Start of DATA SECTION

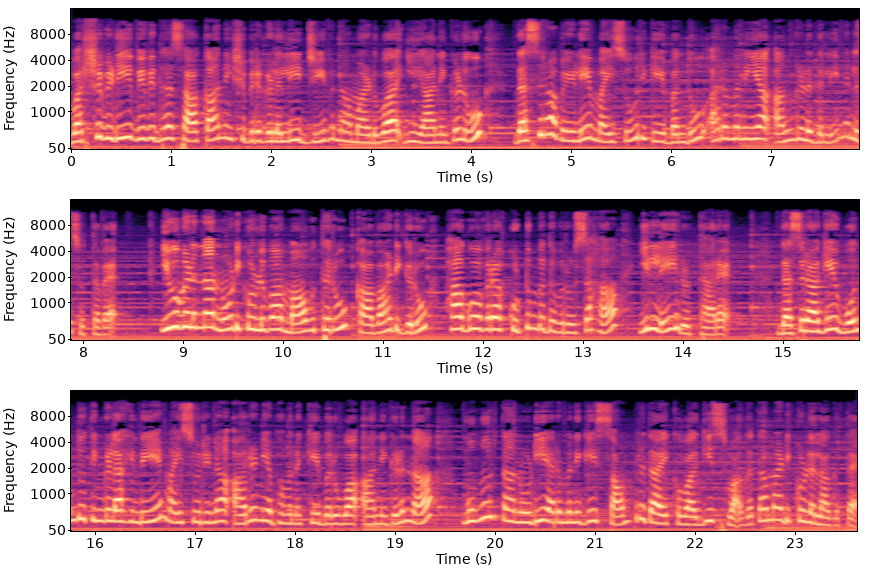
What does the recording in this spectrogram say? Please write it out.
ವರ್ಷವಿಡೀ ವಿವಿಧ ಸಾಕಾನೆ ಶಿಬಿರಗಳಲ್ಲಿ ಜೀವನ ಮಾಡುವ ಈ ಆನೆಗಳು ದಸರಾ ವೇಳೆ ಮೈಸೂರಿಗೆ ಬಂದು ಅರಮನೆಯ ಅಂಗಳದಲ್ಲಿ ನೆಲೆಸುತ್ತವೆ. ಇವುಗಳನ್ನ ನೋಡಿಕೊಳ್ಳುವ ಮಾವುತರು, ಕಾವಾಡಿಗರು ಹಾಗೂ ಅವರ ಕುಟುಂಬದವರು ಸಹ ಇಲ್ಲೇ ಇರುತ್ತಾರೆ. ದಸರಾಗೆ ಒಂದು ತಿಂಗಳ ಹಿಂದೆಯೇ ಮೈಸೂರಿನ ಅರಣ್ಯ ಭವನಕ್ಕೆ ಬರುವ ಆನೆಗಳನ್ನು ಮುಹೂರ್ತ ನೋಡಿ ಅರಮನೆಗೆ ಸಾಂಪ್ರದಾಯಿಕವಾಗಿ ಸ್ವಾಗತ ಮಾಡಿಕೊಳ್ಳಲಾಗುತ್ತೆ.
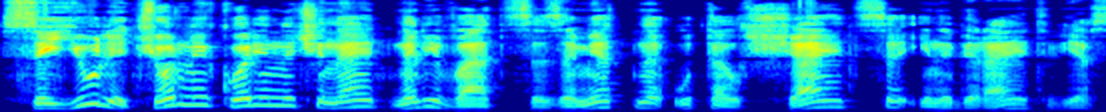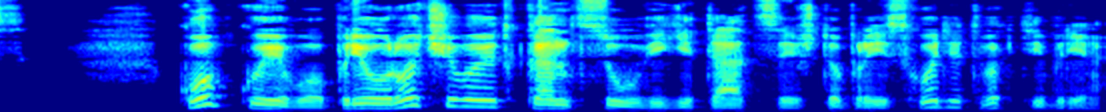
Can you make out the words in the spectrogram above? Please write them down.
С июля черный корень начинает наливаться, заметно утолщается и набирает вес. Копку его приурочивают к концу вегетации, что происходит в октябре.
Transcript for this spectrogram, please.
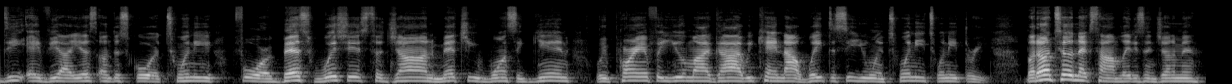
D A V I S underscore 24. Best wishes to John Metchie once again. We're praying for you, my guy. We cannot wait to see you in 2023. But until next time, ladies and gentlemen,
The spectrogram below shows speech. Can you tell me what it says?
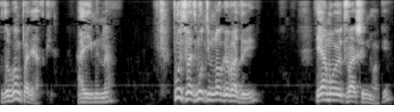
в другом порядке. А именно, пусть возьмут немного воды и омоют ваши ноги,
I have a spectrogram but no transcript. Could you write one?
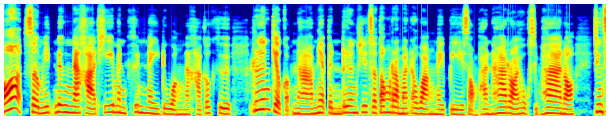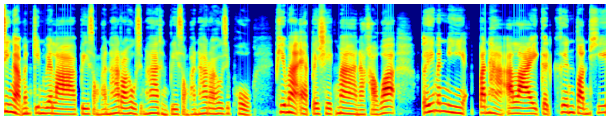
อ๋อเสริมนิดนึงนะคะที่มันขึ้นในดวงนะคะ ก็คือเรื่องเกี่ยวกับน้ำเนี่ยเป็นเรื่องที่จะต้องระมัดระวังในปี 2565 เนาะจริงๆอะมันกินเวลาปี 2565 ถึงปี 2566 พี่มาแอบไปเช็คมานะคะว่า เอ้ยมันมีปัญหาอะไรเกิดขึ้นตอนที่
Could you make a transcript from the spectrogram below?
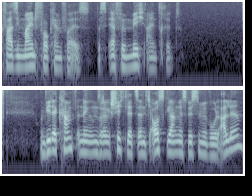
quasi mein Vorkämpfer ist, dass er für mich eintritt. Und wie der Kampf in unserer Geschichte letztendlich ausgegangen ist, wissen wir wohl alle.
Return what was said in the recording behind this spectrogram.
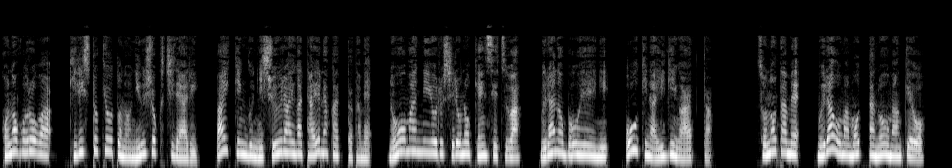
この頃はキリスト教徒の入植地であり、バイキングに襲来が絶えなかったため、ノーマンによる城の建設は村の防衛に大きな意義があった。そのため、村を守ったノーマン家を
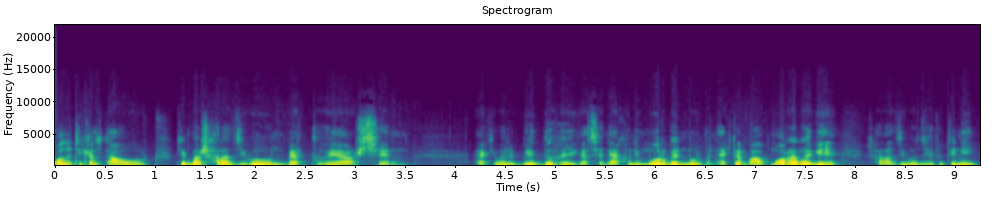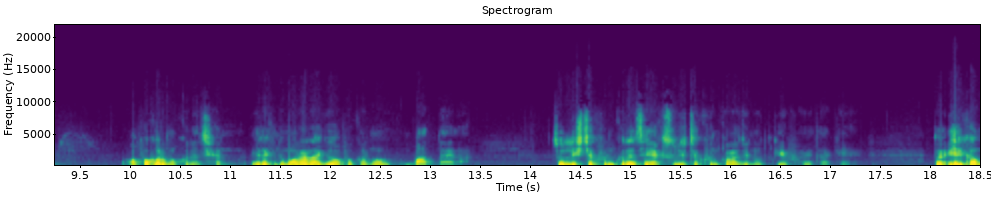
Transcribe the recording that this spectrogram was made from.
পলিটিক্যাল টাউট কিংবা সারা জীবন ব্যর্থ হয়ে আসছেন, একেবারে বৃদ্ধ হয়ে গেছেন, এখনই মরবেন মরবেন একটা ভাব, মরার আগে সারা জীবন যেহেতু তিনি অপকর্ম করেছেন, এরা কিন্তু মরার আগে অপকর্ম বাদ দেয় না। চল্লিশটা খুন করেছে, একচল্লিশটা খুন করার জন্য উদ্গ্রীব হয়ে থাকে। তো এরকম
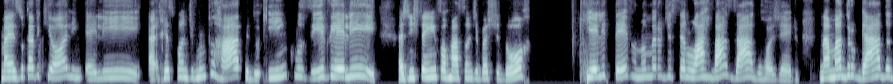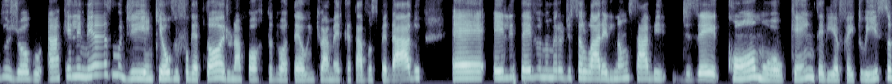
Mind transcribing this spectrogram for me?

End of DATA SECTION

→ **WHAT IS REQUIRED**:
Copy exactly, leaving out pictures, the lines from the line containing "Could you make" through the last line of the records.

→ **ANSWER TO THIS TASK**:
Could you make a transcript from the spectrogram below?
quasi mein Vorkämpfer ist, dass er für mich eintritt. Und wie der Kampf in unserer Geschichte letztendlich ausgegangen ist, wissen wir wohl alle.
Return what was said in the recording behind this spectrogram.
この頃はキリスト教徒の入植地であり、バイキングに襲来が絶えなかったため、ノーマンによる城の建設は村の防衛に大きな意義があった。そのため、村を守ったノーマン家を
Transcribe the recording that this spectrogram was made from.
পলিটিক্যাল টাউট কিংবা সারা জীবন ব্যর্থ হয়ে আসছেন, একেবারে বৃদ্ধ হয়ে গেছেন, এখনই মরবেন মরবেন একটা ভাব, মরার আগে সারা জীবন যেহেতু তিনি অপকর্ম করেছেন, এরা কিন্তু মরার আগে অপকর্ম বাদ দেয় না। চল্লিশটা খুন করেছে, একচল্লিশটা খুন করার জন্য উদ্গ্রীব হয়ে থাকে। তো এরকম
Mind transcribing this spectrogram for me?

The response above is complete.